▸ What to work on
Reproduce exactly the lines from the one containing "Can you give" through the last line of the data, both ends included.

(Stored records)
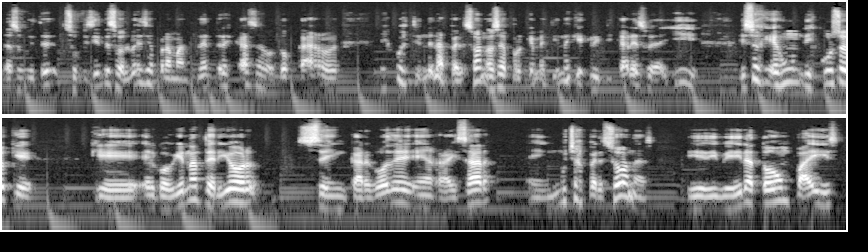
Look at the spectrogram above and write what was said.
la suficiente, solvencia para mantener tres casas o dos carros, es cuestión de la persona. O sea, ¿por qué me tienes que criticar eso de allí? Eso es un discurso que, que el gobierno anterior se encargó de enraizar en muchas personas y de dividir a todo un país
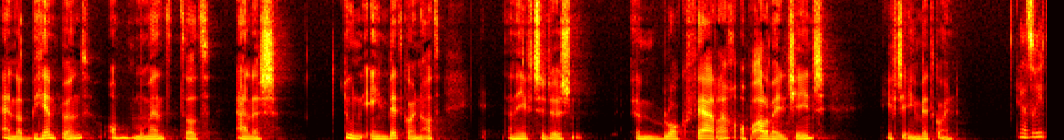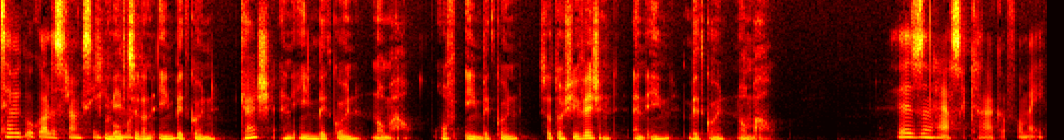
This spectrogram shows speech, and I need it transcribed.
En dat beginpunt, op het moment dat Alice toen één bitcoin had, dan heeft ze dus een blok verder op allebei de chains, heeft ze één bitcoin. Ja, zoiets heb ik ook alles langs zien Misschien komen. heeft ze dan één bitcoin cash en één bitcoin normaal. Of één bitcoin Satoshi Vision en één bitcoin normaal. Dit is een hersenkraker voor mij.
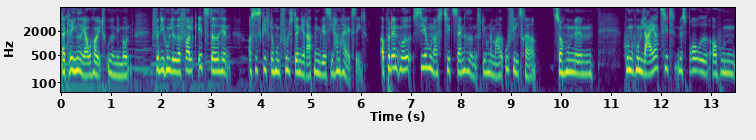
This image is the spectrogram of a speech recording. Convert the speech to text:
Der grinede jeg jo højt ud af min mund, fordi hun leder folk et sted hen, og så skifter hun fuldstændig retning ved at sige, ham har jeg ikke set. Og på den måde siger hun også tit sandheden, fordi hun er meget ufiltreret. Så hun, øh, hun, hun leger tit med sproget, og hun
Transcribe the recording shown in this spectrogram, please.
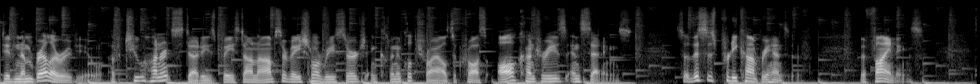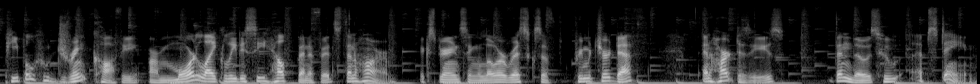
did an umbrella review of 200 studies based on observational research and clinical trials across all countries and settings. So this is pretty comprehensive. The findings people who drink coffee are more likely to see health benefits than harm, experiencing lower risks of premature death and heart disease than those who abstain.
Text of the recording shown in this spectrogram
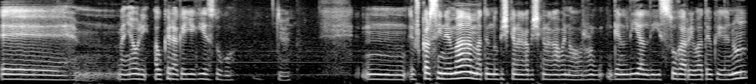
E, baina hori, aukera gehiagi ez dugu. Ja. Mm, Euskal Zinema, ematen du pixkanaga, pixkanaga, bueno, genlialdi izugarri bat euki genuen.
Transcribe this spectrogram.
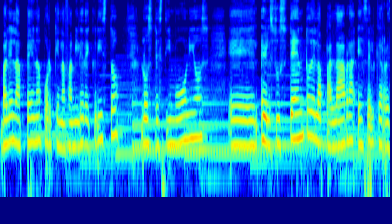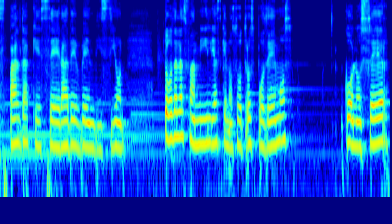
Vale la pena porque en la familia de Cristo los testimonios, el, sustento de la palabra es el que respalda que será de bendición todas las familias que nosotros podemos conocer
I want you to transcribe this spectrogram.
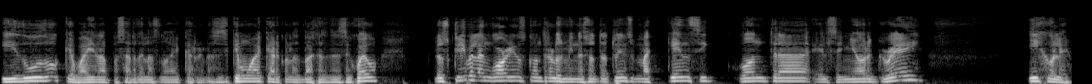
y dudo que vayan a pasar de las nueve carreras, así que me voy a quedar con las bajas en ese juego. Los Cleveland Guardians contra los Minnesota Twins, Mackenzie contra el señor Gray. Híjole,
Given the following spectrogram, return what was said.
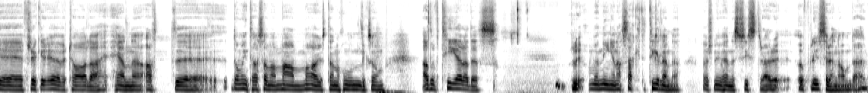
eh, försöker övertala henne att eh, de inte har samma mamma utan hon liksom adopterades. Men ingen har sagt det till henne förrän nu hennes systrar upplyser henne om det här.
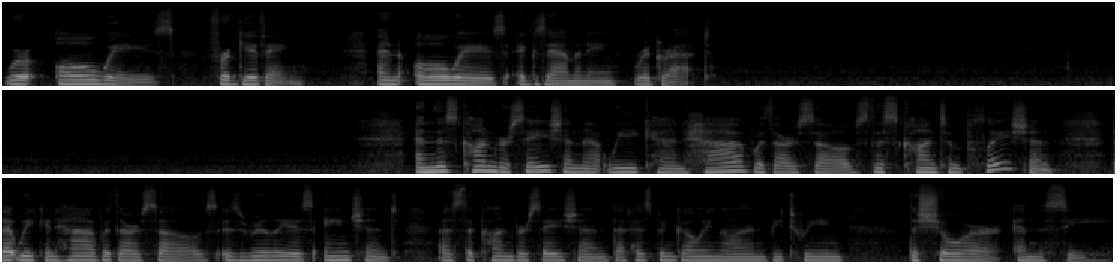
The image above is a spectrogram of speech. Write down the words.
We're always forgiving and always examining regret. And this conversation that we can have with ourselves, this contemplation that we can have with ourselves, is really as ancient as the conversation that has been going on between the shore and the sea.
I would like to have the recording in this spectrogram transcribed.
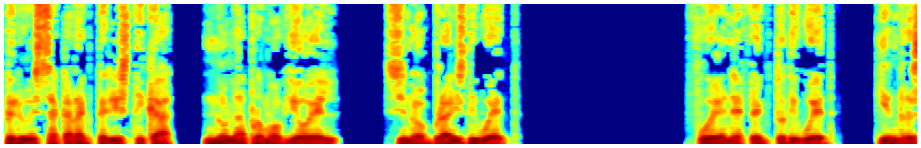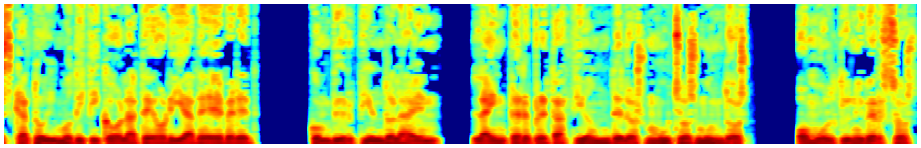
Pero esa característica no la promovió él, sino Bryce DeWitt. Fue en efecto DeWitt quien rescató y modificó la teoría de Everett, convirtiéndola en la interpretación de los muchos mundos o multiuniversos,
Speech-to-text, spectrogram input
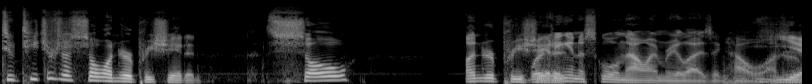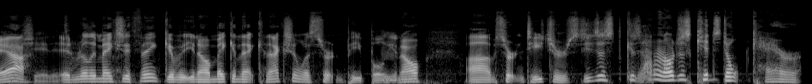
dude, teachers are so underappreciated, so underappreciated. Working in a school now, I'm realizing how yeah, underappreciated. it really makes you think of. You know, making that connection with certain people. You know, um, certain teachers. You just because I don't know, just kids don't care.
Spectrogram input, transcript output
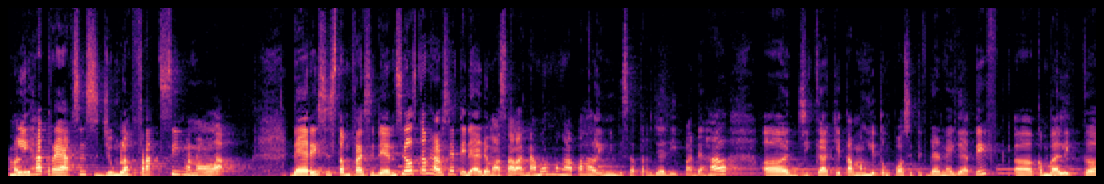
Melihat reaksi sejumlah fraksi menolak dari sistem presidensial kan harusnya tidak ada masalah. Namun mengapa hal ini bisa terjadi? Padahal uh, jika kita menghitung positif dan negatif uh, kembali ke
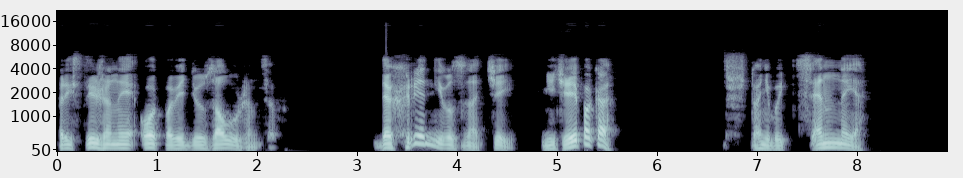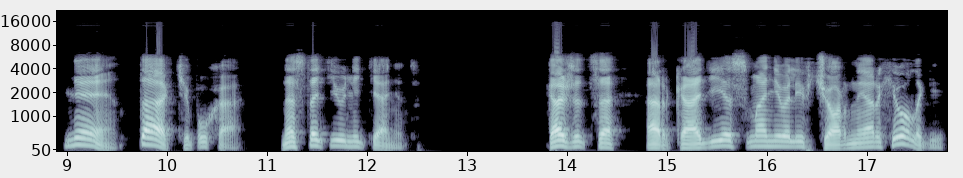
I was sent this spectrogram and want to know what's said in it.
пристыженный отповедью залуженцев. — Да хрен его знать, чей, не чей пока. — Что-нибудь ценное? — не, так, чепуха. На статью не тянет. Кажется, Аркадия сманивали в черные археологи.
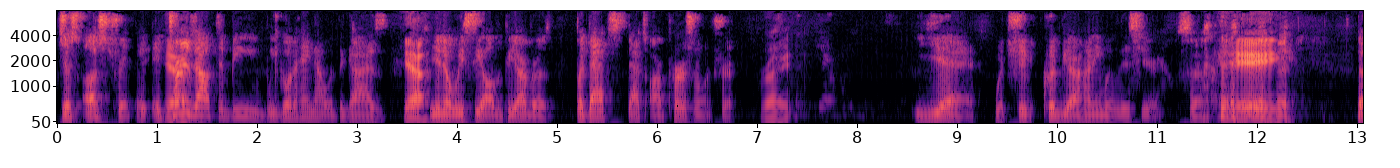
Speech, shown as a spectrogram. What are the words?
just us trip. It, it Yeah. turns out to be we go to hang out with the guys. Yeah. You know, we see all the PR bros, but that's that's our personal trip. Right. Yeah, which should, could be our honeymoon this year. So Hey. the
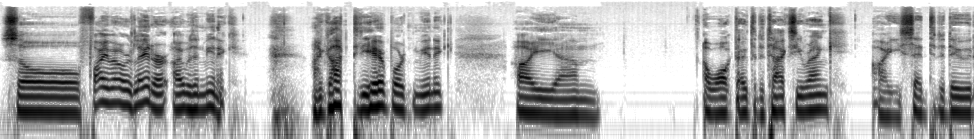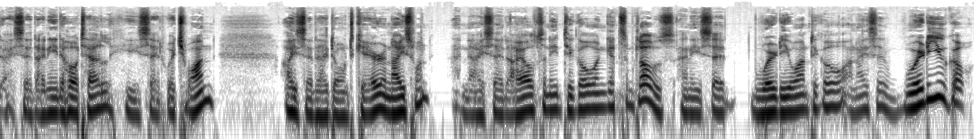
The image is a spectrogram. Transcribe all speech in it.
So five hours later, I was in Munich. I got to the airport in Munich. I um, I walked out to the taxi rank. I said to the dude, I said, I need a hotel. He said, which one? I said, I don't care, a nice one. And I said, I also need to go and get some clothes. And he said, Where do you want to go? And I said, Where do you go?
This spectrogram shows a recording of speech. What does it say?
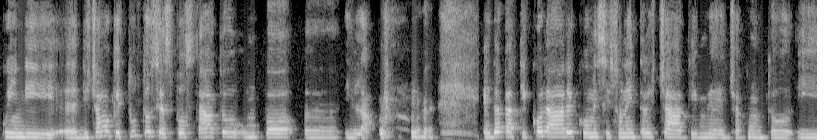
Quindi eh, diciamo che tutto si è spostato un po' eh, in là ed è particolare come si sono intrecciati invece appunto i,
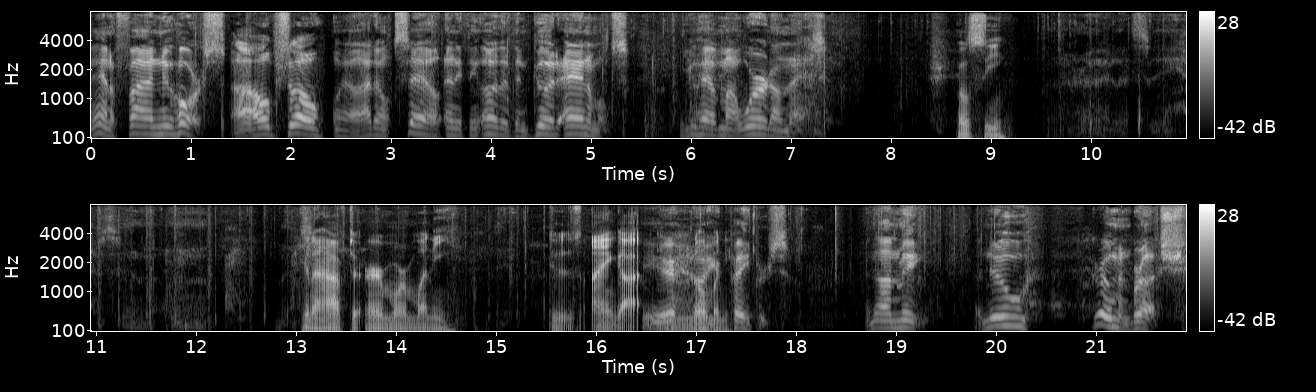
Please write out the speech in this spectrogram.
And a fine new horse. I hope so. Well, I don't sell anything other than good animals. You have my word on that. We'll see. All right, let's see. Gonna have to earn more money. Because I ain't got Here no are money. your papers. And on me, a new grooming brush.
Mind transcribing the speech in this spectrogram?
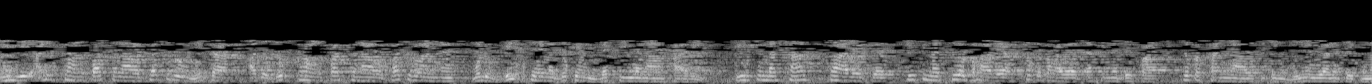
ඉන්දිය අනිත්‍යනුපස්සනාව පැතුරු නිසා අද දුක්ඛානුපස්සනාව පතුරවන්න මුළු විශ්වයම දුකෙන් වැසී යන ආකාරයෙන් කිසිම සංස්කාරයක කිසිම ස්වභාවයක් සුඛ භාවයක් දකින්න දෙපා. සුඛ සංඥාව පිටින් ගිනින යන තෙක්ම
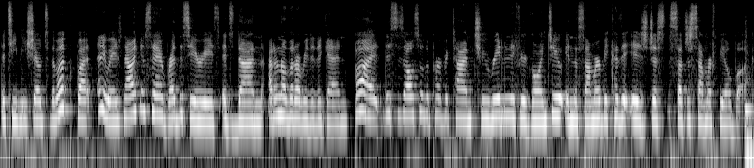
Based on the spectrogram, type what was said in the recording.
the TV show to the book. But anyways, now I can say I've read the series. It's done. I don't know that I'll read it again, but this is also the perfect time to read it if you're going to in the summer because it is just such a summer feel book.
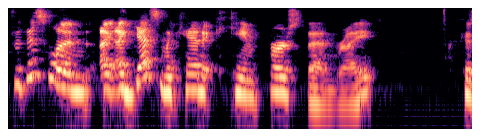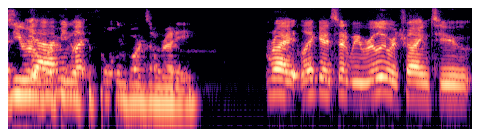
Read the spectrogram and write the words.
for this one, I, I guess mechanic came first then, right? Because you were Yeah, I working mean, with like- the folding boards already. Right, like I said, we really were trying to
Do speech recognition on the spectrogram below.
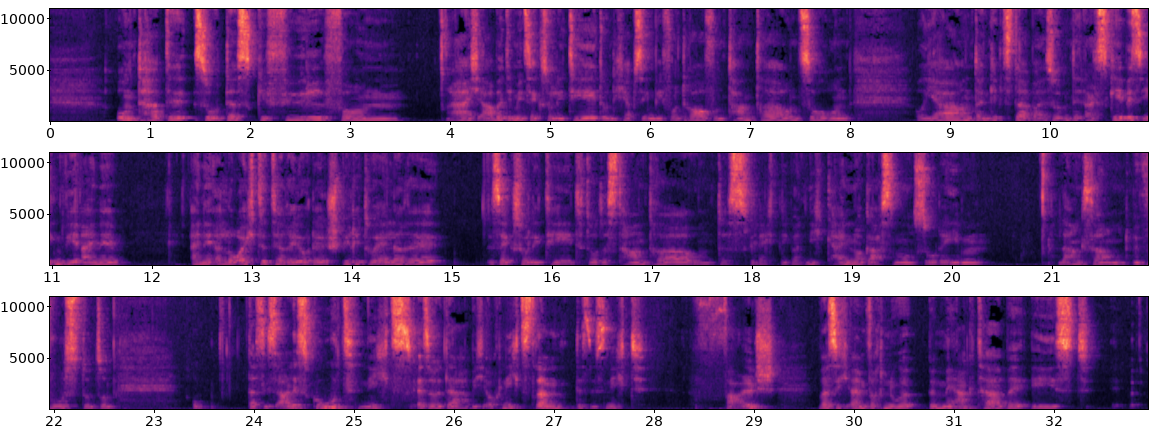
und hatte so das Gefühl von, ja, ich arbeite mit Sexualität und ich habe es irgendwie voll drauf und Tantra und so und oh ja, und dann gibt es da, also als gäbe es irgendwie eine eine erleuchtetere oder spirituellere Sexualität, so das Tantra und das vielleicht lieber nicht kein Orgasmus oder eben langsam und bewusst und so. Oh, das ist alles gut, nichts, also da habe ich auch nichts dran, das ist nicht falsch. Was ich einfach nur bemerkt habe, ist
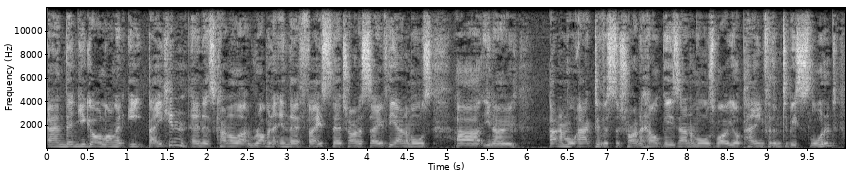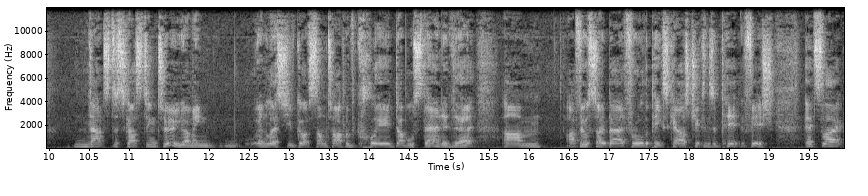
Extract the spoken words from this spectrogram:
and then you go along and eat bacon, and it's kind of like rubbing it in their face. They're trying to save the animals. Uh, you know, animal activists are trying to help these animals while you're paying for them to be slaughtered. That's disgusting too. I mean, unless you've got some type of clear double standard there. Um, I feel so bad for all the pigs, cows, chickens, and fish. It's like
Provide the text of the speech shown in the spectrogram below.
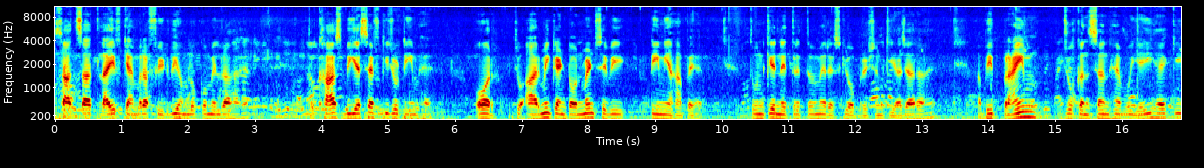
साथ साथ लाइव कैमरा फ़ीड भी हम लोग को मिल रहा है। तो खास बीएसएफ की जो टीम है और जो आर्मी कैंटोनमेंट से भी टीम यहाँ पे है तो उनके नेतृत्व में रेस्क्यू ऑपरेशन किया जा रहा है। अभी प्राइम जो कंसर्न है वो यही है कि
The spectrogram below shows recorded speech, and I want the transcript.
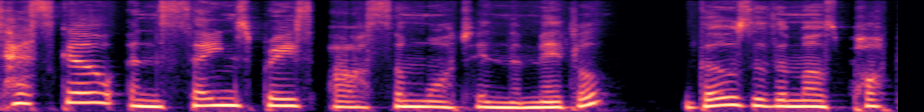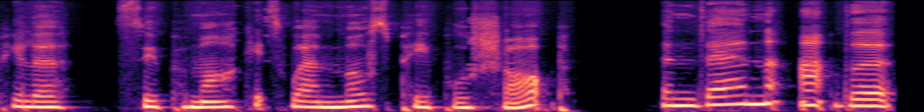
Tesco and Sainsbury's are somewhat in the middle. Those are the most popular supermarkets where most people shop. And then at the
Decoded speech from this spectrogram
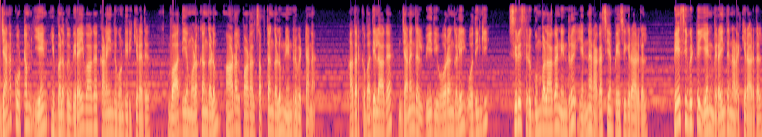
ஜனக்கூட்டம் ஏன் இவ்வளவு விரைவாக கலைந்து கொண்டிருக்கிறது? வாத்திய முழக்கங்களும் ஆடல் பாடல் சப்தங்களும் நின்றுவிட்டன. அதற்கு பதிலாக ஜனங்கள் வீதி ஓரங்களில் ஒதுங்கி சிறு சிறு கும்பலாக நின்று என்ன ரகசியம் பேசுகிறார்கள்? பேசிவிட்டு ஏன் விரைந்து நடக்கிறார்கள்?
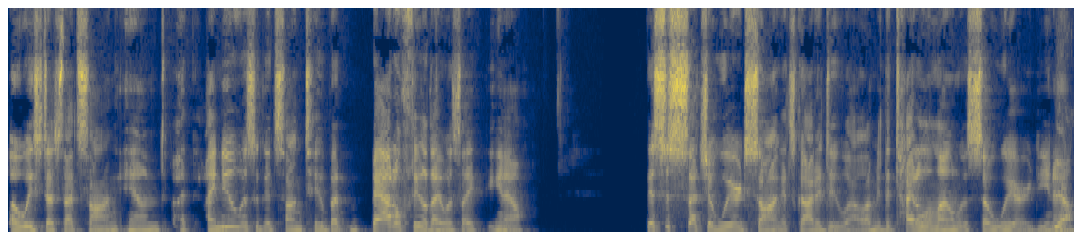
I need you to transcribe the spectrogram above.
always does that song. And I, I knew it was a good song too. But Battlefield, I was like, you know, this is such a weird song. It's got to do well. I mean, the title alone was so weird, you know? Yeah.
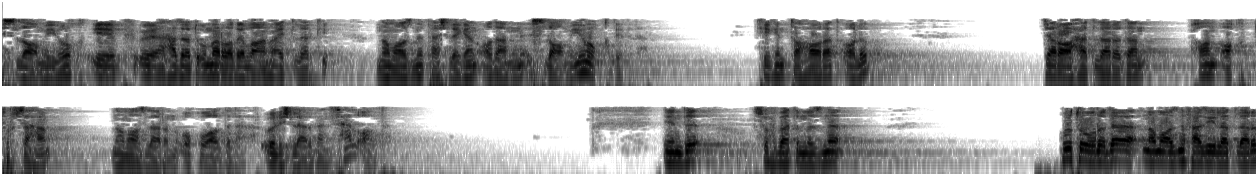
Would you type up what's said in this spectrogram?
islomi yo'q. E, e, hazrati umar roziyallohu anhu aytdilarki namozni tashlagan odamni islomi yo'q dedilar. Keyin tahorat olib jarohatlaridan qon oqib tursa ham namozlarini o'qib oldilar o'lishlaridan sal oldin endi suhbatimizni bu to'g'rida namozni fazilatlari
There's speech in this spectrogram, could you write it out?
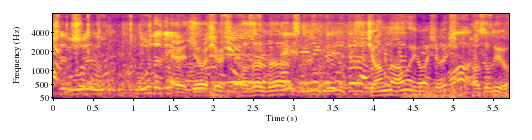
İşte bir şey yok. Burada değil. Evet yavaş yavaş pazar da canlı ama yavaş yavaş azalıyor.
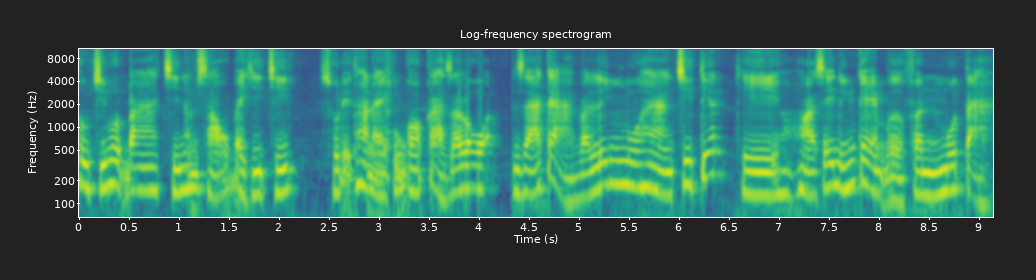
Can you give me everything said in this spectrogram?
0913 956 799 Số điện thoại này cũng có cả Zalo ạ. Giá cả và link mua hàng chi tiết thì Hòa sẽ đính kèm ở phần mô tả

▸ The completed task
Can you give me everything said in this spectrogram?
0913 956 799 Số điện thoại này cũng có cả Zalo ạ. Giá cả và link mua hàng chi tiết thì Hòa sẽ đính kèm ở phần mô tả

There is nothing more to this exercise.